When I learned about the Ocean Cleanup project’s 600-meter-long barrier with a three-meter-deep net, a wall being placed in the open ocean, ostensibly to collect plastic passively as the currents push water through the net, I thought immediately of the neuston. How will it be impacted? But in the 146 pages of the Ocean Cleanup’s environmental-impact assessment, this ecosystem isn’t mentioned once.
I was disturbed by this omission. Though the neuston isn’t known to many people, it is certainly known to marine biologists. Evidence that the Ocean Cleanup knows about the neuston is clear from a table reporting animals in the vicinity of the Ocean Cleanup deployment area, where both blue buttons and by-the-wind sailors are listed. But the ecosystem itself is never discussed. By omitting the neuston from its assessment, the project is overlooking the habitat it could be impacting most, and there is no sense of what the damage might be. Because the impact report didn’t provide any answers, I went looking for my own.

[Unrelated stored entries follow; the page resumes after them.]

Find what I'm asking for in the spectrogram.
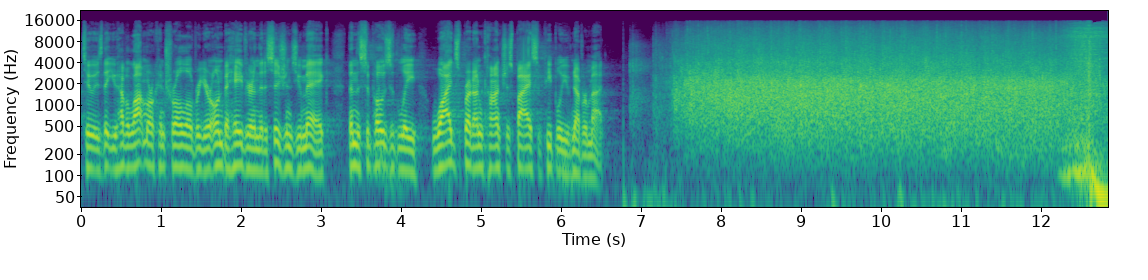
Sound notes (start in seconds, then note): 6.8 audience applause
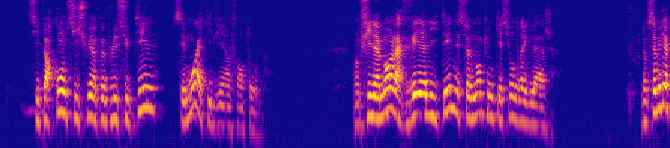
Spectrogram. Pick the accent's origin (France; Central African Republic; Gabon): France; Nous, on imagine en tant que Français moyen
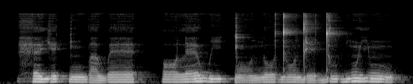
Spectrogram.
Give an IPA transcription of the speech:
h ɛ˧ j e˧ k͡p ũ˨ w a˨ w ɛ˧ | ɔ˨ l ɛ˨˦ w i˧ k͡p ɔ̃˨ n o˧ d ɔ̃˧ d e˨ d u˧ b ũ˦ j ũ˦˨

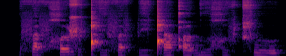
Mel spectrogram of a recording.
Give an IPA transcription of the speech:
f a f χ o ʂ o̤ ǃʰ e̤ f a f p e̤ ǃʼ a qʼ o ɠ ṳ χ ṳ f t͡ɕʰ u

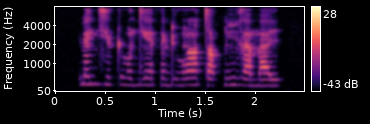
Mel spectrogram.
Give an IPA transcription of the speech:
ɽ ɛ̃ nʲ zʲ o ʈ ɦ õ dʲ ɛ̃ θ ɛ̃ ɖʱ õ tˤ o k͡p ĩ ɣ a m a ɪ̯

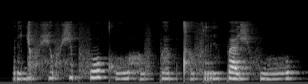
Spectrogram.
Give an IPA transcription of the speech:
ɾ ɛ̤ ɟ o f ç o f ç ə p f o kʰ o̤ h o̤ f p ɛ̤ p tʰ ə̤ f r i̤ p æ ç f w o̤

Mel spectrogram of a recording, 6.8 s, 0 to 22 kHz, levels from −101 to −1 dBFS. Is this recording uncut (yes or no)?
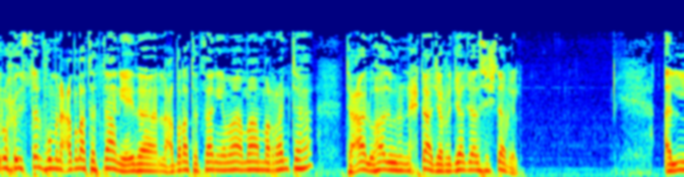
yes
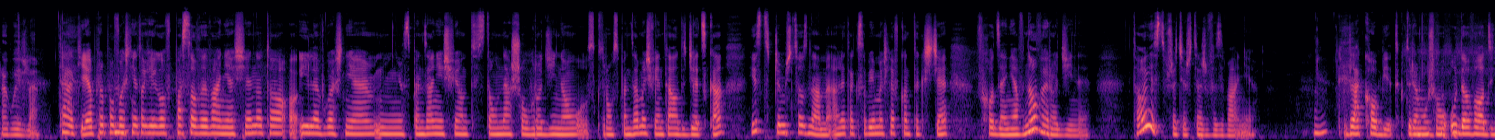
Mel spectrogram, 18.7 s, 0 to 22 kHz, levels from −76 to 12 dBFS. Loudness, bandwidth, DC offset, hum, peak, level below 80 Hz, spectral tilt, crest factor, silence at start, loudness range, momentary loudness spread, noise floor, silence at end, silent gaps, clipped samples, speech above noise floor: -16 LUFS; 15.5 kHz; under 0.1%; none; 0 dBFS; -56 dBFS; -5.5 dB/octave; 16 dB; 0 s; 3 LU; 9 LU; -53 dBFS; 0 s; none; under 0.1%; 38 dB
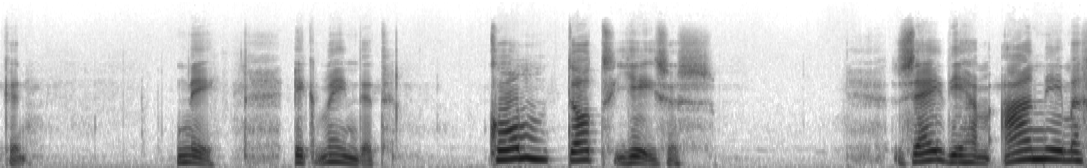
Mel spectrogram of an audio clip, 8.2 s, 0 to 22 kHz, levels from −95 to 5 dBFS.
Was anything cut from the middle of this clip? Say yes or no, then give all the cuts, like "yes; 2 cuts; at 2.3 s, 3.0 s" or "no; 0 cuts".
yes; 2 cuts; at 1.1 s, 3.5 s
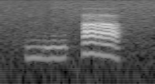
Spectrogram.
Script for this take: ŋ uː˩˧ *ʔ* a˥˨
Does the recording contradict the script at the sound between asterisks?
no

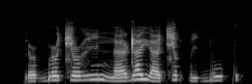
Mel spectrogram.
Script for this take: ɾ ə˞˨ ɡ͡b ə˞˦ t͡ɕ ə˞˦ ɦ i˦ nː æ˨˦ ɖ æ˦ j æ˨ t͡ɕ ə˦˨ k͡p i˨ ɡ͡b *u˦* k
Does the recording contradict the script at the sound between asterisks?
no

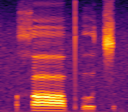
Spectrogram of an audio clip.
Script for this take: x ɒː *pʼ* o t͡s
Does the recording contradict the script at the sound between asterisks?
no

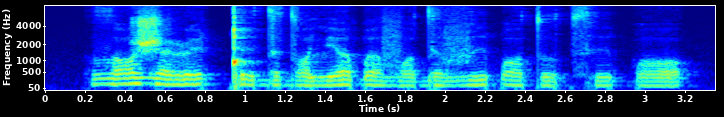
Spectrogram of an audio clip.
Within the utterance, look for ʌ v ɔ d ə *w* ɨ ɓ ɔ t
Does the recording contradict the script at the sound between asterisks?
yes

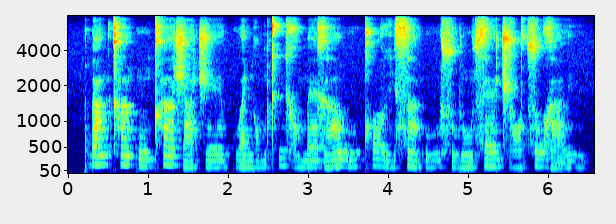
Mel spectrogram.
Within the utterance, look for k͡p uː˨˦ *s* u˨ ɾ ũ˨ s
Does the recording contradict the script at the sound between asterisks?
no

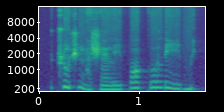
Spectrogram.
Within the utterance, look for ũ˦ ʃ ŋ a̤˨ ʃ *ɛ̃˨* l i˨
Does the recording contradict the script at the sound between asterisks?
no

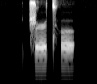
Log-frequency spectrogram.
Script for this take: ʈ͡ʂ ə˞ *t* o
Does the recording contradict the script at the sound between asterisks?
yes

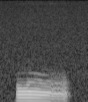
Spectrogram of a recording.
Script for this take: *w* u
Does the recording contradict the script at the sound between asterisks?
no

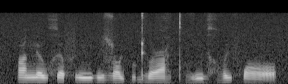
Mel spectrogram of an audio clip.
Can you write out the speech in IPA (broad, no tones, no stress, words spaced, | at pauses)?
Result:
ɑnœu̯xɜ feŋɲo̤i̯ɮɔi̯pu ɖə̤u̯ ʕə̤ t̪ʰɔ̤ ɲə̤xɔ̤y̯ fɔ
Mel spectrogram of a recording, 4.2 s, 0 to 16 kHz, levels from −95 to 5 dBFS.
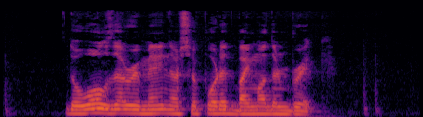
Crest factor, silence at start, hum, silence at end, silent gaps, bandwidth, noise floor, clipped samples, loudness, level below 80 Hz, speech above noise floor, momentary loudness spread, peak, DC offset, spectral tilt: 18 dB; 0.65 s; none; 1.1 s; none; 11.5 kHz; -77 dBFS; under 0.1%; -35 LUFS; -70 dBFS; 42 dB; 6 LU; -20 dBFS; under 0.1%; -5.5 dB/octave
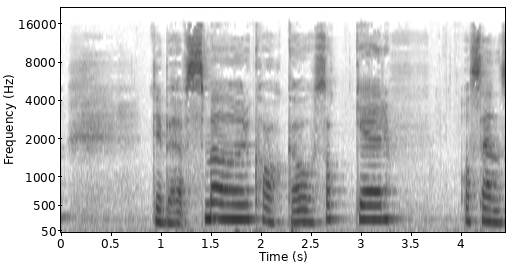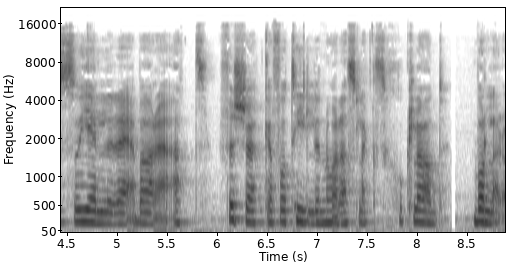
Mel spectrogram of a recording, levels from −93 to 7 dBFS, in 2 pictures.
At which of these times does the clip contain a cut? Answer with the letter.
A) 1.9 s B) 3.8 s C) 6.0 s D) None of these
C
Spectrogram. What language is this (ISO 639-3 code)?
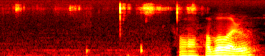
asm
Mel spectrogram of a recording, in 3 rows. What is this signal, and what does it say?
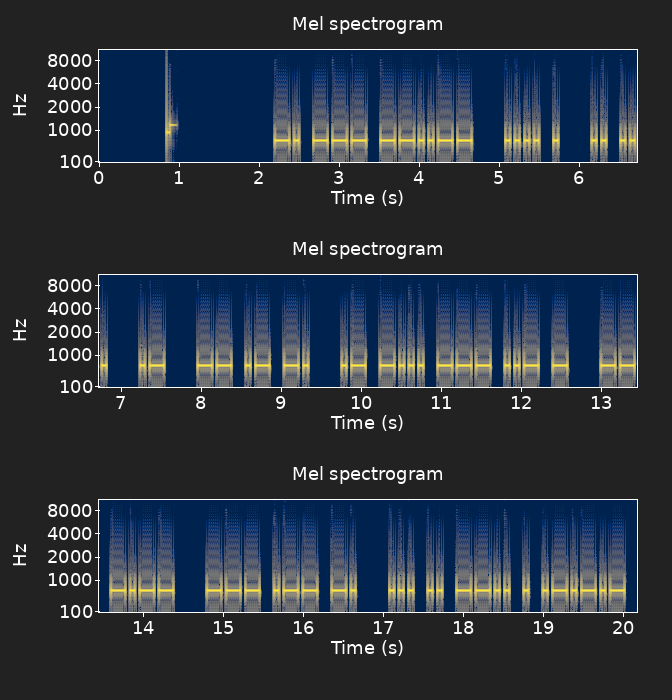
Morse code, heard as a keyed tone, about 20 wpm, 700 Hz. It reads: NO, HE IS A MAN ABOUT MY OWN SIZE.
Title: Sentences from Top 1000 Words - Review Part 2 - 20wpm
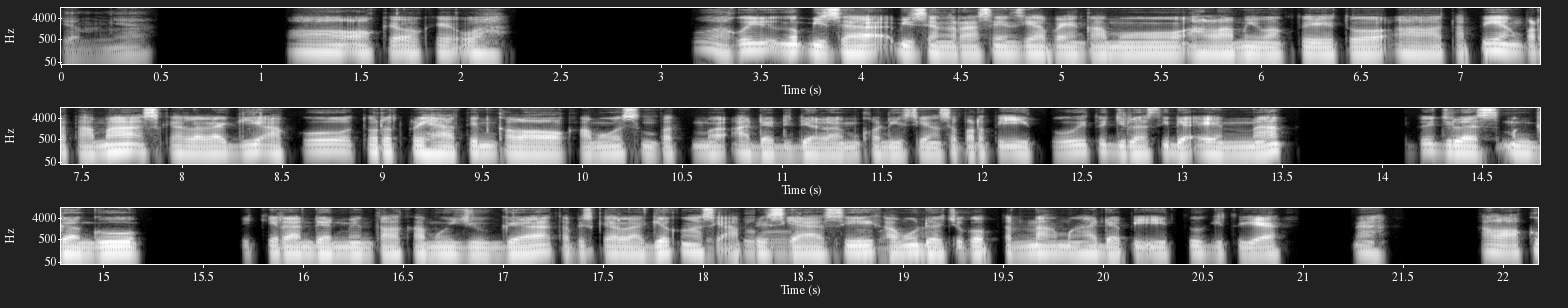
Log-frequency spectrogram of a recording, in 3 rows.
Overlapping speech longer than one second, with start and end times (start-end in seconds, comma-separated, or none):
18.0-19.2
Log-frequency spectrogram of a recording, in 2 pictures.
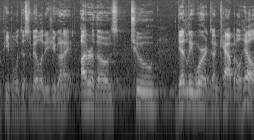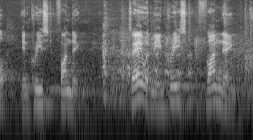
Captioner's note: applause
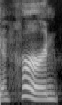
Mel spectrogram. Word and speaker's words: heard: If I pronounce that with a d heard I heard the news then I still activate the vocal cords but just slightly because I don't say heard. I don't release the d heard. Right? So, I block the air immediately, but I still make a little bit of a sound here.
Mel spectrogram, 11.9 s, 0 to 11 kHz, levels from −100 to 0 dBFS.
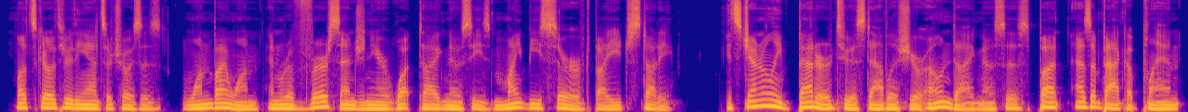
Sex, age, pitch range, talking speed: male, 30-49, 105-130 Hz, 165 wpm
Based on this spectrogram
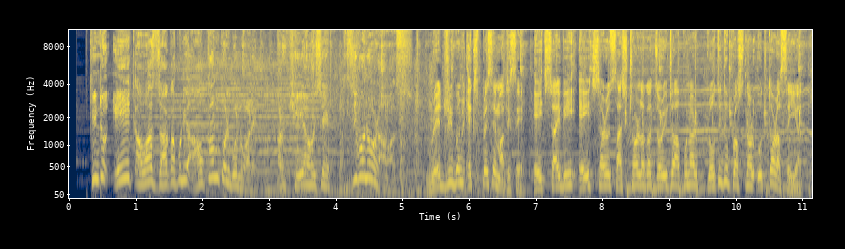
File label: Radio Assamese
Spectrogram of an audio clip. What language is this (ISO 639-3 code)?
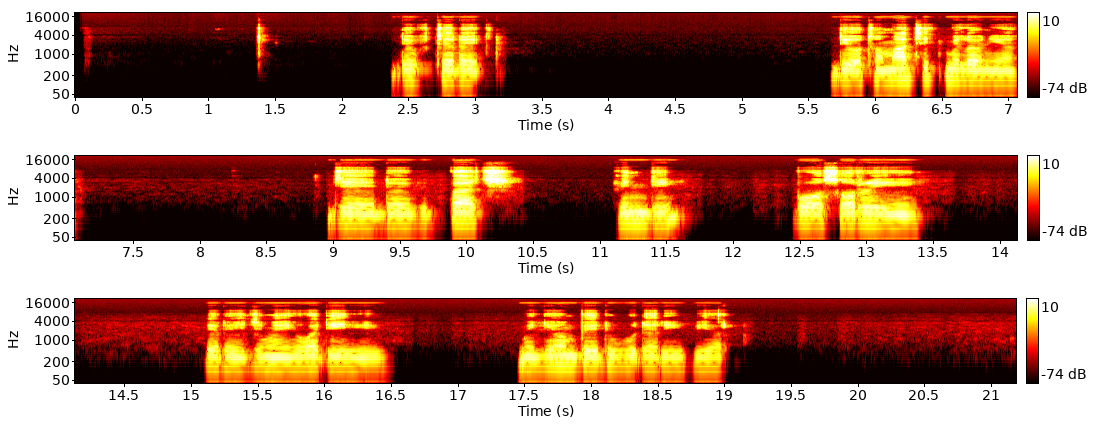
ful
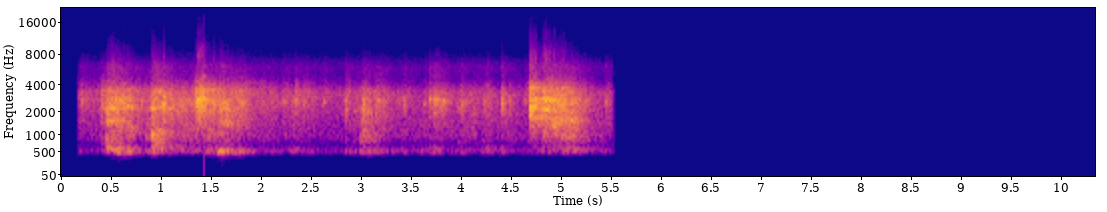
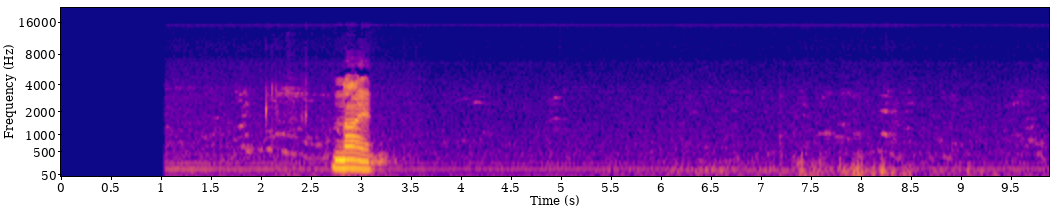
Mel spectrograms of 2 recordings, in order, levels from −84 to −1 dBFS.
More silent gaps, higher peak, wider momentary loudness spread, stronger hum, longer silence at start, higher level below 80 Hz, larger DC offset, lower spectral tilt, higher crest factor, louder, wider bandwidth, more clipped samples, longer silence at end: neither; second, -4 dBFS vs 0 dBFS; second, 19 LU vs 32 LU; second, none vs 50 Hz at -50 dBFS; second, 0.15 s vs 2.7 s; second, -90 dBFS vs -54 dBFS; neither; second, 5.5 dB/octave vs -6.5 dB/octave; second, 20 dB vs 26 dB; about the same, -17 LUFS vs -15 LUFS; about the same, 16 kHz vs 16 kHz; neither; first, 4.8 s vs 1.6 s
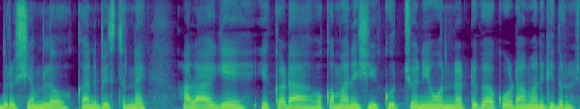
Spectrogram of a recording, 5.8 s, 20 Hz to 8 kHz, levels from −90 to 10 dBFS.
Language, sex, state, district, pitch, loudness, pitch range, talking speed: Telugu, female, Andhra Pradesh, Chittoor, 200 Hz, -12 LUFS, 195-205 Hz, 135 wpm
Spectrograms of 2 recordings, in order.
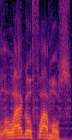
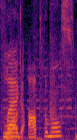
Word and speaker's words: lagophthalmos: Nocturnal Lagophthalmos. No, not even close. – Lagophthalmos, maybe? Ophthalmos. – Oh.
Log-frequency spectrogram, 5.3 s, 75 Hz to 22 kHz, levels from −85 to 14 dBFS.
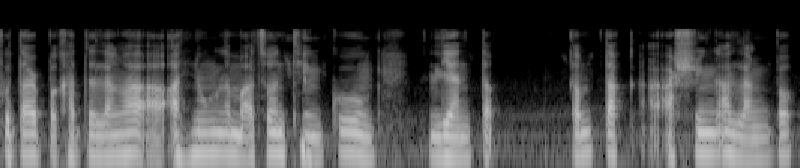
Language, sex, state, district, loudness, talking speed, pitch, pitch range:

There are few contemporary reviews of whole-ocean neuston ecosystems. I started with smaller studies on specific animals and worked my way through their references. One reference, in Russian Cyrillic, came up again and again. This made sense. I knew the United States and the U.S.S.R. had both developed extensive oceanographic-research programs after World War II, but each region published in its own language, making overlap difficult. I sat with a librarian for nearly an hour, hunting this study down. Finally, we found it: a 1956 study published in the U.S.S.R., in Russian, by an oceanographer named A. I. Savilov. This led us to another study of his from 1968, mercifully translated into English. Savilov spent his career studying the neuston by conducting extensive surveys all across the Pacific and synthesizing this work into a map of the open-ocean surface ecosystems.